▶ [WORK INSTRUCTIONS]: Without including any pictures, copy every line below exactly.

▶ [MATERIAL FOR THIS EXERCISE]:
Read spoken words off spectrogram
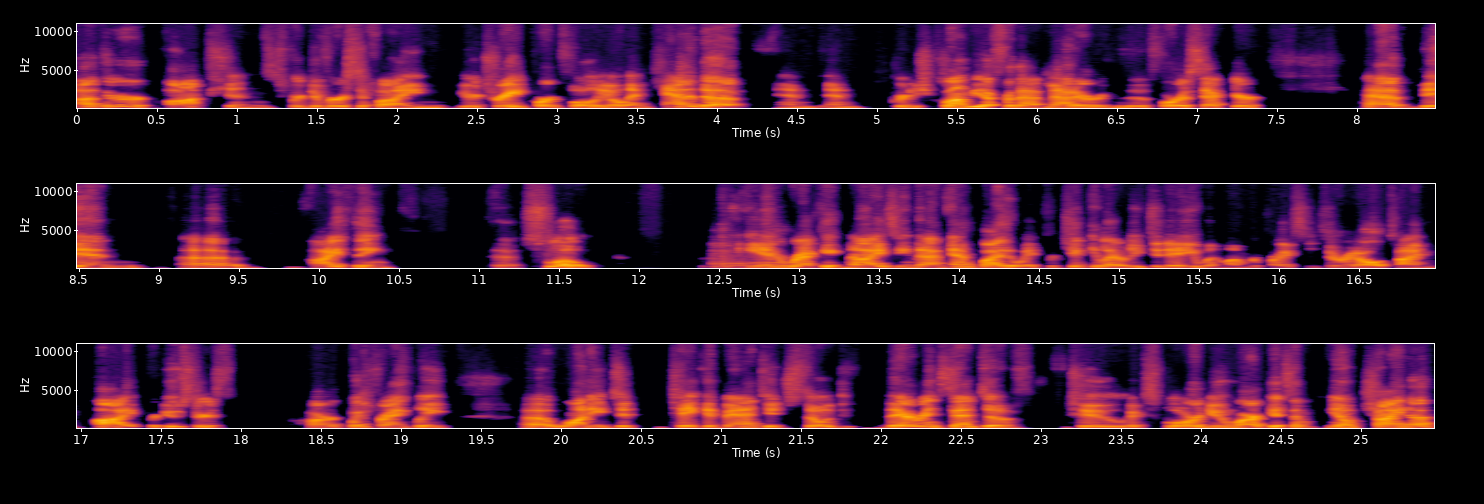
other options for diversifying your trade portfolio. And Canada and, and British Columbia, for that matter, the forest sector, have been, uh, I think, uh, slow in recognizing that. And by the way, particularly today when lumber prices are at all time high, producers are quite frankly uh, wanting to take advantage. So their incentive to explore new markets, and you know, China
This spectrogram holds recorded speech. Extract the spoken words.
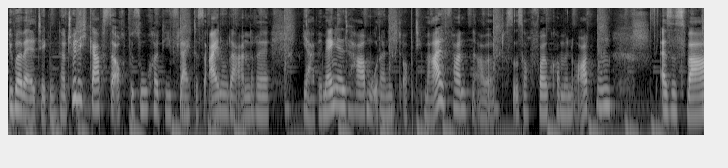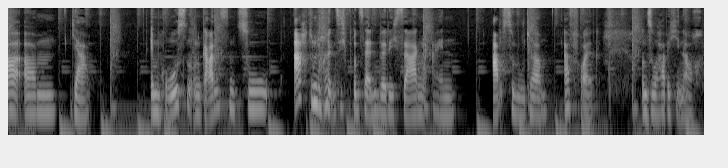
überwältigend. Natürlich gab es da auch Besucher, die vielleicht das eine oder andere ja, bemängelt haben oder nicht optimal fanden, aber das ist auch vollkommen in Ordnung. Also es war ähm, ja im Großen und Ganzen zu 98 Prozent, würde ich sagen, ein absoluter Erfolg. Und so habe ich ihn auch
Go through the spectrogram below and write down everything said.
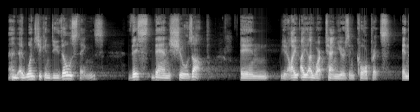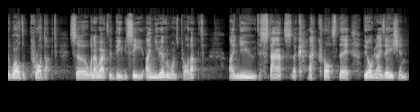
And, and once you can do those things, this then shows up in, you know, I, I worked 10 years in corporates in the world of product. So when I worked at the BBC, I knew everyone's product. I knew the stats across the, the organization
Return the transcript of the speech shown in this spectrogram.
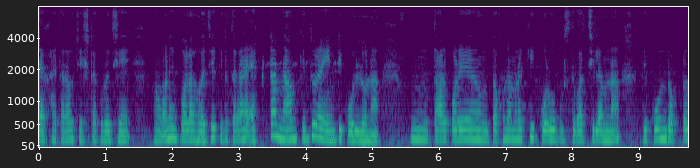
দেখায় তারাও চেষ্টা করেছে। অনেক বলা হয়েছে কিন্তু তারা একটা নাম কিন্তু ওরা এন্ট্রি করল না। তারপরে তখন আমরা কি করব বুঝতে পারছিলাম না যে কোন ডক্টর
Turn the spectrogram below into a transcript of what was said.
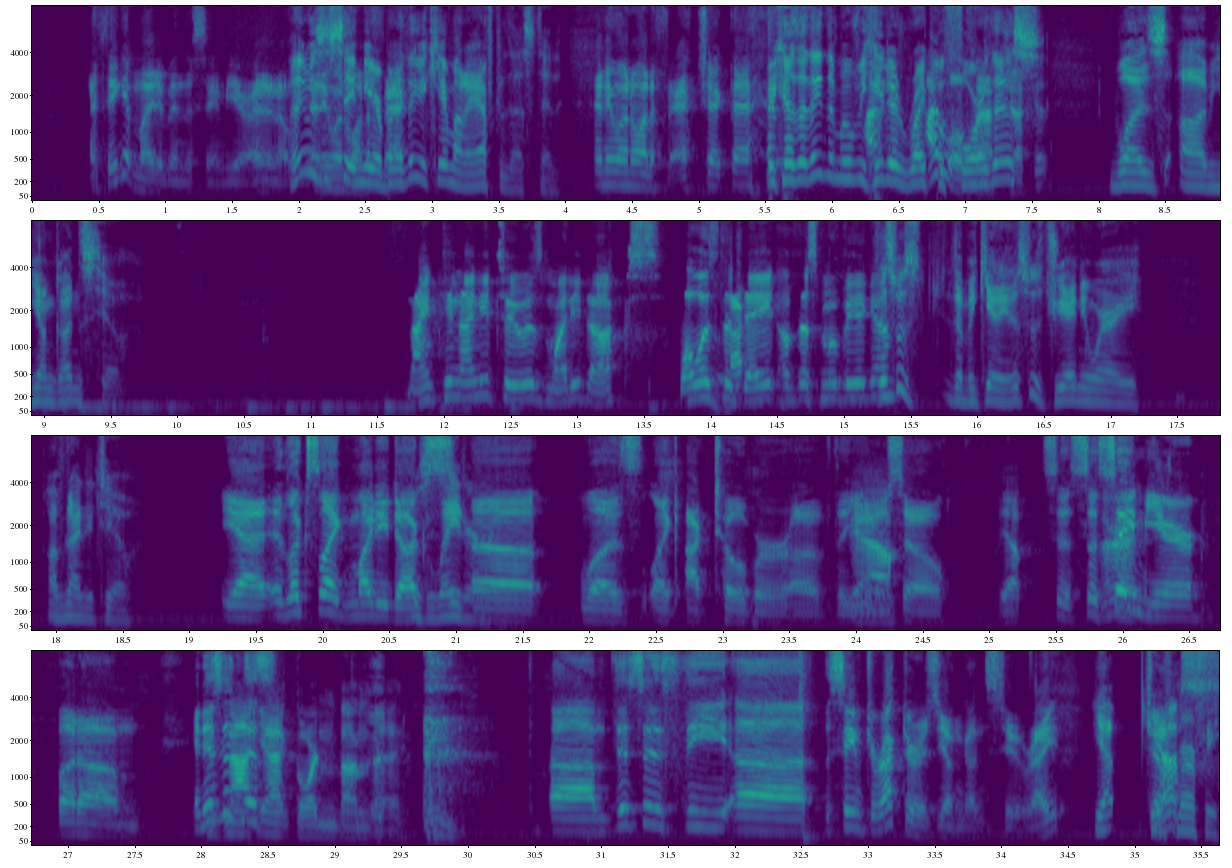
I think it might have been the same year. I don't know. I think it was the same wanna year, but I think it came out after this did. anyone want to fact check that? Because I think the movie he did right I will before fact this check it. was um, Young Guns 2. 1992 is Mighty Ducks. What was the date of this movie again? This was the beginning. This was January of 92. Yeah, it looks like Mighty Ducks later. Uh, was like October of the Yeah. year. So, yep. so, so same right. year, but um, and It's isn't not this yet Gordon Bombay. um this is the uh the same director as Young Guns too, right? Yep, Geoff Yes. Murphy.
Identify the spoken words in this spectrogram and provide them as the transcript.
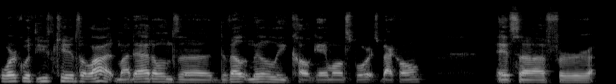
work with youth kids a lot. My dad owns a developmental league called Game On Sports back home. It's uh, for,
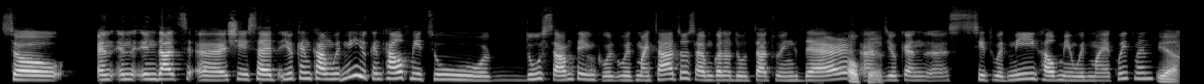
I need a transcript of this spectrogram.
so and in in that uh, she said you can come with me you can help me to do something with, with my tattoos i'm gonna do tattooing there Okay. and you can uh, sit with me help me with my equipment yeah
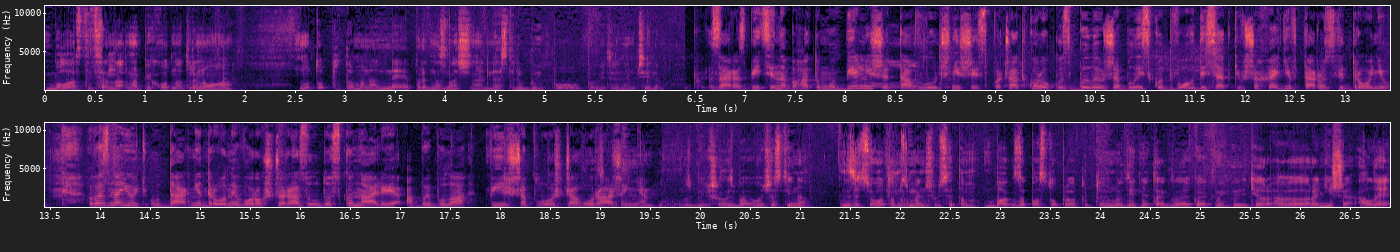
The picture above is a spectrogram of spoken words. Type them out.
була стаціонарна піхотна тринога. Ну тобто там вона не предназначена для стрільби по повітряним цілям. Зараз бійці набагато мобільніші та влучніші. З початку року збили вже близько двох десятків шахедів та розвіддронів. Визнають, ударні дрони ворог щоразу удосконалює, аби була більша площа ураження. Збільшилась бойова частина. З-за цього там зменшився там бак запас топлива, тобто він летить не так далеко, як міг летіти раніше, але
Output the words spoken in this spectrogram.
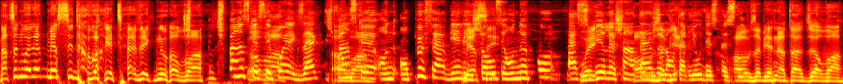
Martine Ouellette, merci d'avoir été avec nous. Au revoir. Je pense que c'est pas exact. Je pense qu'on on peut faire bien les choses et on n'a pas à subir le chantage de l'Ontario des On vous a bien entendu. Au revoir.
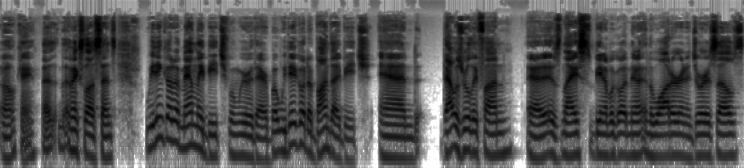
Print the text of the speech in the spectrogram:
Oh, okay. That, that makes a lot of sense. We didn't go to Manly Beach when we were there, but we did go to Bondi Beach, and that was really fun. Uh, it was nice being able to go in there in the water and enjoy ourselves.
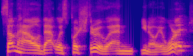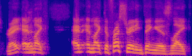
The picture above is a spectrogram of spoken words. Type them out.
somehow that was pushed through, and you know it worked, right? And like and and like the frustrating thing is like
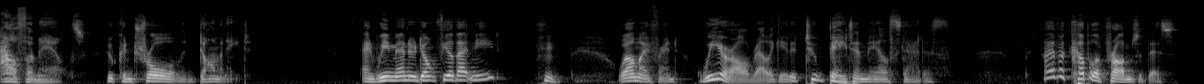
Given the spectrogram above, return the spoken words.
alpha males who control and dominate. And we men who don't feel that need? Hmm, well, my friend, we are all relegated to beta male status. I have a couple of problems with this.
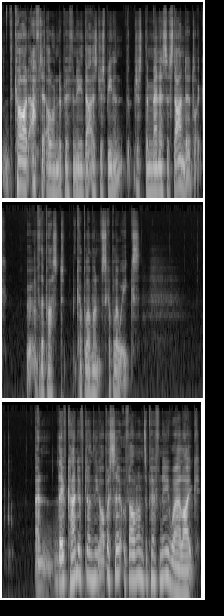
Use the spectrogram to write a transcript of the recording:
the card after Elrond Epiphany that has just been just the menace of standard like over the past couple of months, couple of weeks. And they've kind of done the opposite with Elrond's Epiphany, where like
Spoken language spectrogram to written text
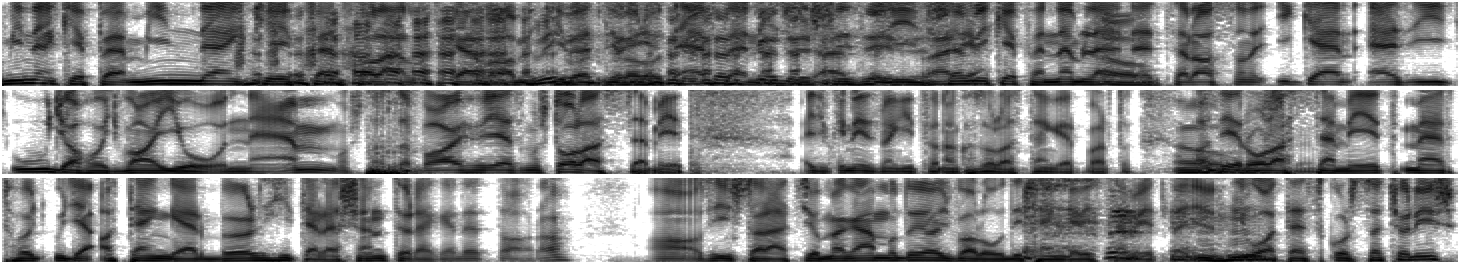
mindenképpen, mindenképpen találnod kell valami kivetni valót ebben is. Tehát, izé. így semmiképpen nem lehet egyszer azt mondani, hogy igen, ez így úgy, ahogy van jó. Nem, most az a baj, hogy ez most olasz szemét. Egyébként nézd meg, itt vannak az olasz tengerpartok. Ó, Azért olasz Isten. szemét, mert hogy ugye a tengerből hitelesen törekedett arra, az installáció megálmodója, hogy valódi tengeri szemét legyen. Jó a Tesco szatyor is,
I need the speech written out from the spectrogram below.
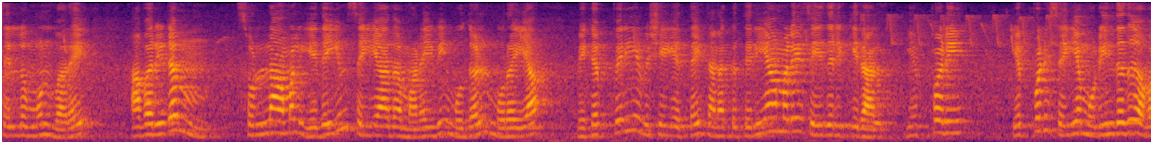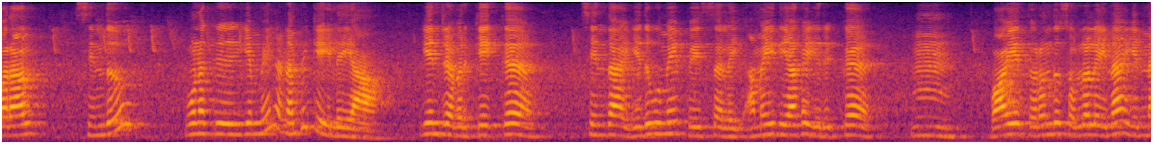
செல்லும் முன் வரை அவரிடம் சொல்லாமல் எதையும் செய்யாத மனைவி முதல் முறையாக மிகப்பெரிய விஷயத்தை தனக்கு தெரியாமலே செய்திருக்கிறாள். எப்படி? எப்படி செய்ய முடிந்தது அவரால்? சிந்து உனக்கு என் மேல நம்பிக்கை இல்லையா? என்று அவர் கேட்க சிந்தா எதுவுமே பேசலை. அமைதியாக இருக்க ம் வாயை திறந்து சொல்லலைனா என்ன?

▶ [TASK RESPONSE]:
Read spoken words off spectrogram
other options for diversifying your trade portfolio. And Canada and, and British Columbia, for that matter, the forest sector, have been, uh, I think, uh, slow in recognizing that. And by the way, particularly today when lumber prices are at all time high, producers are quite frankly uh, wanting to take advantage. So their incentive to explore new markets, and you know, China
This spectrogram holds recorded speech. Extract the spoken words.
überwältigend. Natürlich gab es da auch Besucher, die vielleicht das eine oder andere ja, bemängelt haben oder nicht optimal fanden, aber das ist auch vollkommen in Ordnung. Also es war ähm, ja im Großen und Ganzen zu 98 Prozent, würde ich sagen, ein absoluter Erfolg. Und so habe ich ihn auch
Go through the spectrogram below and write down everything said.
And, and once you can do those things, this then shows up in, you know, I, I worked 10 years in corporates in the world of product. So when I worked at the BBC, I knew everyone's product. I knew the stats across the, the organization
Return the transcript of the speech shown in this spectrogram.
দেখায় তারাও চেষ্টা করেছে। অনেক বলা হয়েছে কিন্তু তারা একটা নাম কিন্তু ওরা এন্ট্রি করল না। তারপরে তখন আমরা কি করব বুঝতে পারছিলাম না যে কোন ডক্টর
Turn the spectrogram below into a transcript of what was said.
I think it might have been the same year. I don't know. I think it was the same wanna year, but I think it came out after this did. anyone want to fact check that? Because I think the movie he did right I will before fact this check it. was um, Young Guns 2. 1992 is Mighty Ducks. What was the date of this movie again? This was the beginning. This was January of 92. Yeah, it looks like Mighty Ducks later. Uh, was like October of the Yeah. year. So, yep. so, so same right. year, but um, and It's isn't not this yet Gordon Bombay. um this is the uh the same director as Young Guns too, right? Yep, Geoff Yes. Murphy.
Identify the spoken words in this spectrogram and provide them as the transcript.
work with youth kids a lot. My dad owns a developmental league called Game On Sports back home. It's uh, for,
I need a transcript of this spectrogram.
so and in in that uh, she said you can come with me you can help me to do something with, with my tattoos i'm gonna do tattooing there Okay. and you can uh, sit with me help me with my equipment yeah
The picture above is a spectrogram of spoken words. Type them out.
була стаціонарна піхотна тринога. Ну тобто там вона не предназначена для стрільби по повітряним цілям. Зараз бійці набагато мобільніші та влучніші. З початку року збили вже близько двох десятків шахедів та розвіддронів. Визнають, ударні дрони ворог щоразу удосконалює, аби була більша площа ураження. Збільшилась бойова частина. З-за цього там зменшився там бак запас топлива, тобто він летить не так далеко, як міг летіти раніше, але
Output the words spoken in this spectrogram.
Martine Ouellette, merci d'avoir été avec nous. Au revoir. Je pense que c'est pas exact. Je pense qu'on on peut faire bien les choses et on n'a pas à subir le chantage de l'Ontario des On vous a bien entendu. Au revoir.
Print the text of the speech in the spectrogram:
Oh, okay. That, that makes a lot of sense. We didn't go to Manly Beach when we were there, but we did go to Bondi Beach, and that was really fun. Uh, it was nice being able to go in there in the water and enjoy ourselves.
The picture above is a spectrogram of spoken words. Type them out.
somehow that was pushed through, and you know it worked, right? And like and and like the frustrating thing is like
Given the spectrogram above, return the spoken words.
alpha males who control and dominate. And we men who don't feel that need? Hmm, well, my friend, we are all relegated to beta male status. I have a couple of problems with this.
Use the spectrogram to write a transcript of the recording:
the card after Elrond Epiphany that has just been just the menace of standard like over the past couple of months, couple of weeks. And they've kind of done the opposite with Elrond's Epiphany, where like
Spoken language spectrogram to written text
mindenképpen, mindenképpen találnod kell valami kivetni valót ebben is. Tehát, izé. így semmiképpen nem lehet egyszer azt mondani, hogy igen, ez így úgy, ahogy van jó. Nem, most az a baj, hogy ez most olasz szemét. Egyébként nézd meg, itt vannak az olasz tengerpartok. Ó, Azért olasz Isten. szemét, mert hogy ugye a tengerből hitelesen törekedett arra, az installáció megálmodója, hogy valódi tengeri szemét legyen. Jó a Tesco szatyor is,
I need the speech written out from the spectrogram below.
செல்லும் முன் வரை அவரிடம் சொல்லாமல் எதையும் செய்யாத மனைவி முதல் முறையாக மிகப்பெரிய விஷயத்தை தனக்கு தெரியாமலே செய்திருக்கிறாள். எப்படி? எப்படி செய்ய முடிந்தது அவரால்? சிந்து உனக்கு என் மேல நம்பிக்கை இல்லையா? என்று அவர் கேட்க சிந்தா எதுவுமே பேசலை. அமைதியாக இருக்க ம் வாயை திறந்து சொல்லலைனா என்ன?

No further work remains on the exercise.